What is organ rejection?
After the transplant is performed, the recipient must receive immunotherapy to prevent rejection of the new organ by the body. In most transplants where an organ recipient receives another person’s organ, the body’s immune system perceives the new organ as something foreign to the body and may mount an immune attack targeted against the new organ. Immunosuppressive drugs (drugs that suppress the immune system) are used to prevent rejection of the new organ. These drugs typically include corticosteroids and a calcineurin inhibitor such as cyclosporin or tacrolimus.2
The signs of organ rejection after liver transplant include lab abnormalities such as abnormal liver function tests, including elevated levels of liver enzymes alanine transaminase (ALT) and aspartate transaminase (AST), bilirubin, and ammonia, increased albumin concentration, increased prothrombin time, and increased blood glucose. Increased white blood cell count may also be a sign of organ rejection. Symptoms of liver rejection include jaundice, a tendency to bruise or bleed, and encephalopathy, or non-specific signs, such as malaise, muscle ache, low-grade fever, anorexia, and graft-site tenderness.2

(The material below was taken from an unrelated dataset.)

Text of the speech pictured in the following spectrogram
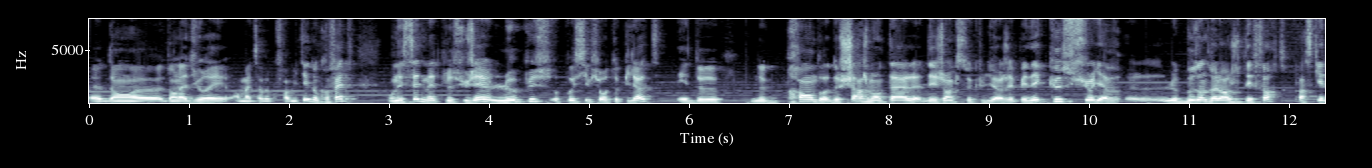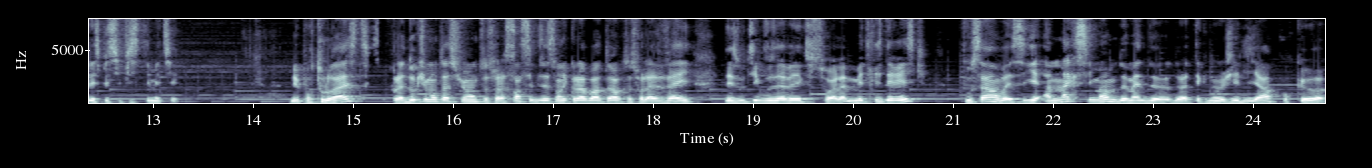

Risk of rejection after liver transplant is generally lower than for other organs. Rates of survival at 1 year following liver transplant are 90% for people who receive a liver from a living donor and 86% for people who receive a liver from a deceased donor. Rates of survival at 3 years following liver transplant are approximately 80%.2
Who is a candidate for liver transplant?
Liver transplant is a treatment option for a person who has end-stage liver disease, where the liver can no longer carry out normal functions adequately. A person with HCV who has end-stage liver disease is a candidate for liver transplant, if that person does not have other health conditions that preclude the possibility of a successful transplant. Health conditions that are contraindications (this means something that poses a barrier to a treatment) to a transplant include uncontrolled metastatic cancer outside of the liver, an active septic infection (an infection that has entered the blood), and active drug or alcohol abuse. HIV infection was once considered a contraindication for liver transplant, but is no longer considered one. Other conditions or factors that may prevent liver transplantation are serious heart or lung disease and advanced age.2
If I have HCV, will I be infected after a liver transplant?
Most people with HCV who have a liver transplant become infected again after the transplant. Ideally, antiviral treatment to eradicate HCV before transplantation would increase the chances for remaining HCV-free after transplantation. However, antiviral treatment for people with decompensated cirrhosis is difficult, with interferon-based therapy being associated with encephalopathy, infections, and other serious adverse effects, as well as low rates of sustained virology response.1
Learn more about IDSA/AASLD treatment recommendations for people with who have had liver transplantation.
- Verna EC, Brown RS, Jr. Liver transplantation for hepatitis C virus infection. Uptodate. Chopra S, Travis AC, eds. Accessed at: www.uptodate.com. 2014.
- Liver Transplantation. Merck Manual for Healthcare Professionals. Available at: http://www.merckmanuals.com/professional/immunology_allergic_disorders/transplantation/liver_transplantation.html?qt=liver%20transplant&alt=sh. Accessed on 061014.
- Liver Transplants. American Liver Foundation. Available at: www.liverfoundation.org. Access on 061014.
- Bonis PAL, Chopra S. Patient information: Hepatitis C (Beyond the Basics). Di Bisceglie AM, Bloom A, eds. Accessed at: www.uptodate.com. 2014.